Much has been said about the disparity in the world's response to the crisis in Kosovo and to equally desperate situations in other regions, particularly in Africa.
The point was underscored last week by an appeal from Sadako Ogata, the UN High Commissioner for Refugees. She toured refugee camps holding many thousands of Rwandans, Burundians, Angolans, and others - part of some 3.3 million refugees across the continent. Her plea: More resources are needed to help relieve the suffering of these people, victims of conflicts that in many cases have dragged on for years.
Ms. Ogata's words were bolstered by a Human Rights Watch report that zeroed in on Sierra Leone, in West Africa. The accounts of murder, torture, and rape there are as horrific as anything coming out of Kosovo. After eight years of war, more than 50,000 are dead and 1 million displaced.
The inequities in international response are not simply a matter of apathy or of racism. The conflict in the Balkans is on the doorstep of the most powerful alliance in the world, whose mandate is peace in Europe. NATO members can bring to bear a huge concentration of resources, military and economic.

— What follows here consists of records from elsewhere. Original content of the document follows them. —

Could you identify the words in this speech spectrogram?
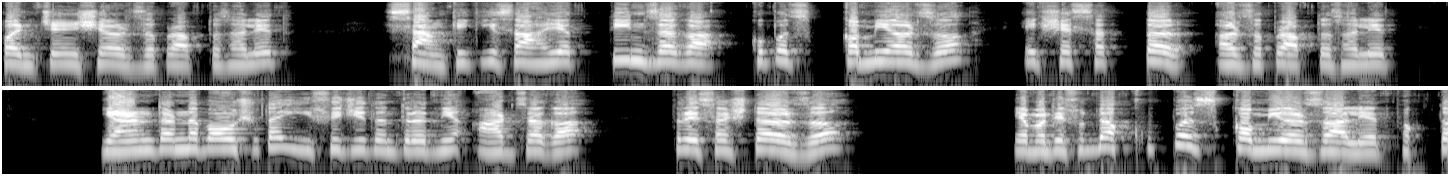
पंच्याऐंशी अर्ज प्राप्त झालेत. सांख्यिकी सहाय्यक तीन जागा खूपच कमी अर्ज एकशे सत्तर अर्ज प्राप्त झालेत. यानंतर पाहू शकता ई सी जी तंत्रज्ञ आठ जागा त्रेसष्ट अर्ज. यामध्ये सुद्धा खूपच कमी अर्ज आले आहेत फक्त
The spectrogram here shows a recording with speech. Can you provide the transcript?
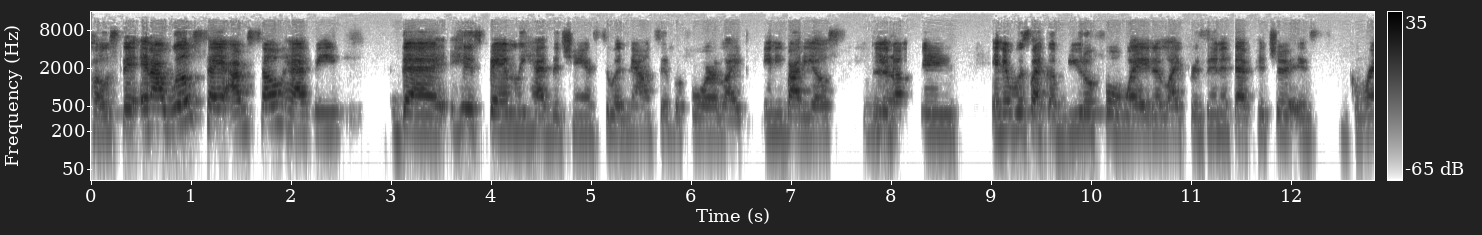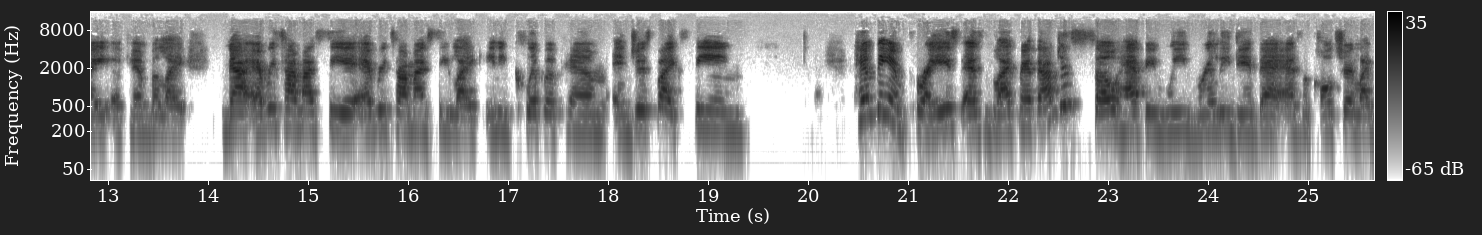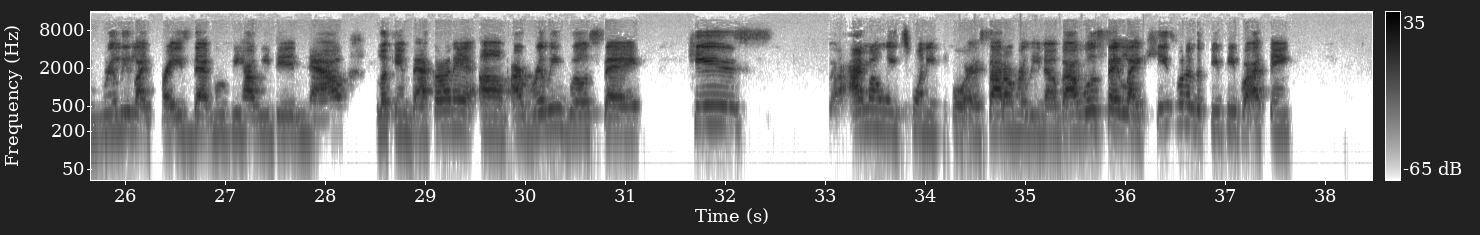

Sub-Saharan Africa has few such resources and relatively little political cohesion among its countries. Existing regional associations could do more to alleviate the tensions that lead to war, rights abuses, and refugee flows. Nigeria and others have undertaken some peacekeeping missions with at least partial success.
But international attention is a needed catalyst in Africa. In the past, the United Nations helped end conflicts in Namibia and Mozambique and set the stage for lasting peace. It remains indispensable, both to peacemaking and refugee relief. But it can only do as much as the political will and pooled resources of its most powerful members allow. They should refocus their attention on Africa.